(Collected data entries)
* * *
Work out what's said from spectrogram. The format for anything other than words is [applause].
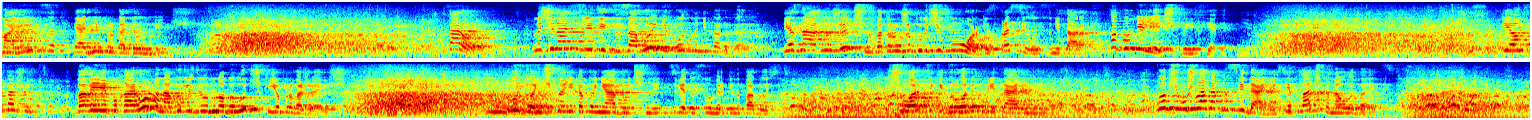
намалюется и одним крокодилом меньше. Второе. Начинать следить за собой не поздно никогда. Я знаю одну женщину, которая уже будучи в морге спросила у санитара, как бы мне лечь поэффектнее. Я вам скажу, во время похорон она выглядела много лучше к ее провожающих. Блузончик, но не такой необычный, цвета сумерки на погосте. Шортики, гробик приталенный. В общем, ушла как на свидание. Все плачут, она улыбается.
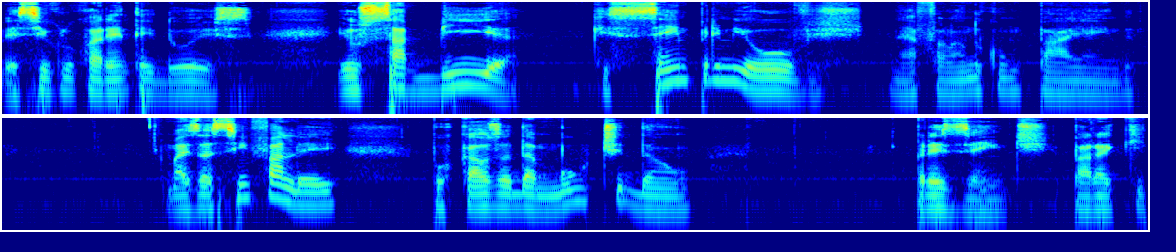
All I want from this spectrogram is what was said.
Versículo 42. Eu sabia que sempre me ouves, né, falando com o Pai ainda. Mas assim falei por causa da multidão presente, para que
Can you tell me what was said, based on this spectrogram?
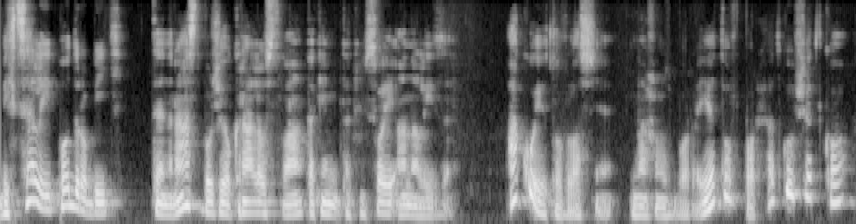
by chceli podrobiť ten rast Božieho kráľovstva takým, takým svojej analýze. Ako je to vlastne v našom zbore? Je to v poriadku všetko?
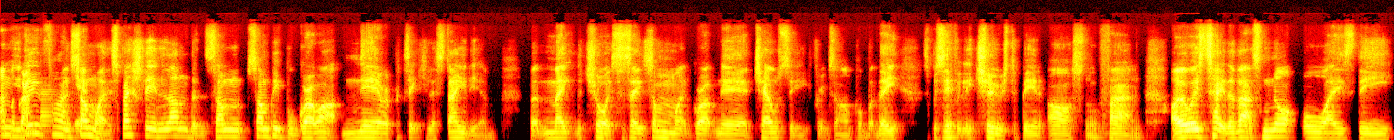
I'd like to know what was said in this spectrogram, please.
I'm a you do find yeah. somewhere, especially in London, some some people grow up near a particular stadium, but make the choice to say someone might grow up near Chelsea, for example, but they specifically choose to be an Arsenal fan. I always take that that's not always the,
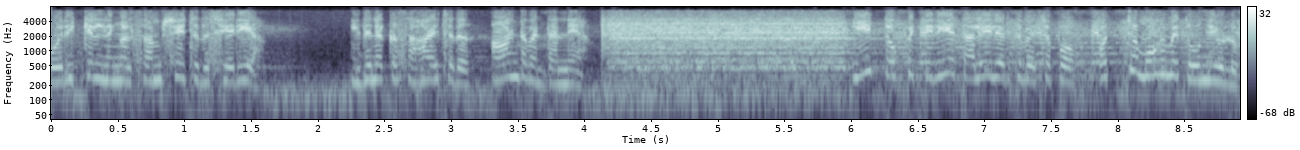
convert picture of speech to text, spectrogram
ഒരിക്കൽ നിങ്ങൾ സംശയിച്ചത് ശരിയാ. ഇതിനൊക്കെ സഹായിച്ചത് ആണ്ടവൻ തന്നെയാ. ഈ തൊപ്പി തിരികെ തലയിലെടുത്ത് വെച്ചപ്പോ ഒറ്റ മോഹമേ തോന്നിയുള്ളൂ.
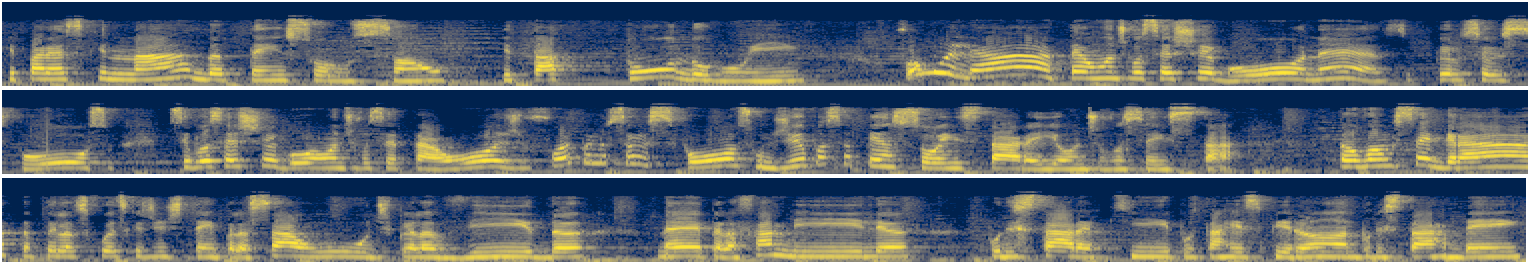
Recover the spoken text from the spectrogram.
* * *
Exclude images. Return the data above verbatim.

RESULT OF THIS EXERCISE>
Work out what's said from spectrogram. The format for anything other than words is [applause].
намалюется и одним крокодилом меньше. Второе. Начинать следить за собой не поздно никогда. Я знаю одну женщину, которая уже будучи в морге спросила у санитара, как бы мне лечь поэффектнее. Я вам скажу, во время похорон она выглядела много лучше к ее провожающих. Блузончик, но не такой необычный, цвета сумерки на погосте. Шортики, гробик приталенный. В общем, ушла как на свидание. Все плачут, она улыбается.
All I want from this spectrogram is what was said.
Versículo 42. Eu sabia que sempre me ouves, né, falando com o Pai ainda. Mas assim falei por causa da multidão presente, para que
Can you tell me what was said, based on this spectrogram?
by chceli podrobiť ten rast Božieho kráľovstva takým, takým svojej analýze. Ako je to vlastne v našom zbore? Je to v poriadku všetko?
I'd like to know what was said in this spectrogram, please.
I'm a you do find yeah. somewhere, especially in London, some some people grow up near a particular stadium, but make the choice to say someone might grow up near Chelsea, for example, but they specifically choose to be an Arsenal fan. I always take that that's not always the,
convert picture of speech to text, spectrogram
ഒരിക്കൽ നിങ്ങൾ സംശയിച്ചത് ശരിയാ. ഇതിനൊക്കെ സഹായിച്ചത് ആണ്ടവൻ തന്നെയാ. ഈ തൊപ്പി തിരികെ തലയിലെടുത്ത് വെച്ചപ്പോ ഒറ്റ മോഹമേ തോന്നിയുള്ളൂ.
Recover the spoken text from the spectrogram.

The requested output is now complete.